Many leaders, including technology visionaries, often use soundbites to make a point. Unfortunately, many of them could be misleading, if you don’t get past the soundbite.
Leaders face tremendous challenges when they take the helms of an existing organization. They don’t have the luxury of a clean slate. Even in a well-run organization, there is room for improvement, and opportunity for the new leader to make a mark. In some cases, the leaders come into situations that might look hopeless and the hurdles insurmountable. In some others, the incoming leader doesn’t even know the enormity of it all until they start revealing themselves over a period of time.
Working from home is a hot topic. Just because some companies are asking their employees to switch from being a remote worker to onsite, all of a sudden working from home is not good for business anymore.
In the last few months, I started providing guidance, and start mentor relationships with a number of young women with technical education.
All these young women have three wonderful qualities in common.
Wikipedia explains “ritual” thus: “A ritual ‘is a sequence of activities involving gestures, words, and objects, performed in a sequestered place, and performed according to set sequence’. Rituals may be prescribed by the traditions of a community, including a religious community. Rituals are characterized but not defined by formalism, traditionalism, invariance, rule-governance, sacral symbolism, and performance.”
I was a director of engineering in Consilium in the 1990’s when my manager told me something that I did not want to hear. In the annual performance review, under Opportunity for Improvement, he said:
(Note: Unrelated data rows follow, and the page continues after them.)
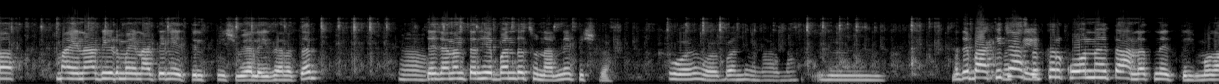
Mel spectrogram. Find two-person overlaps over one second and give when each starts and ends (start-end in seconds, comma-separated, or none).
none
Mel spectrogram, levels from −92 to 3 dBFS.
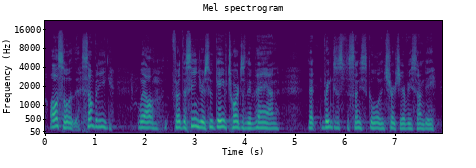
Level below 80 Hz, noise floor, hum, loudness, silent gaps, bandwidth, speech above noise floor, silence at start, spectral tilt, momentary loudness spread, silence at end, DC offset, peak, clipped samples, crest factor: -86 dBFS; -69 dBFS; none; -37 LUFS; none; 15.5 kHz; 33 dB; 0.1 s; -6 dB/octave; 12 LU; 0.2 s; under 0.1%; -18 dBFS; under 0.1%; 18 dB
“Patience – In past years Shantha was quick to show displeasure with those who did not meet her high standards, including herself. Shantha has made excellent progress in controlling her feelings but at times allows her frustration to get the better of her.”
The year was 1971. I had just graduated with a degree in engineering – one of only 8 women in a class of hundreds of students from one of the oldest colleges in India. It was also the year in which Helen Reddy’s first recording of “I am Woman” was made.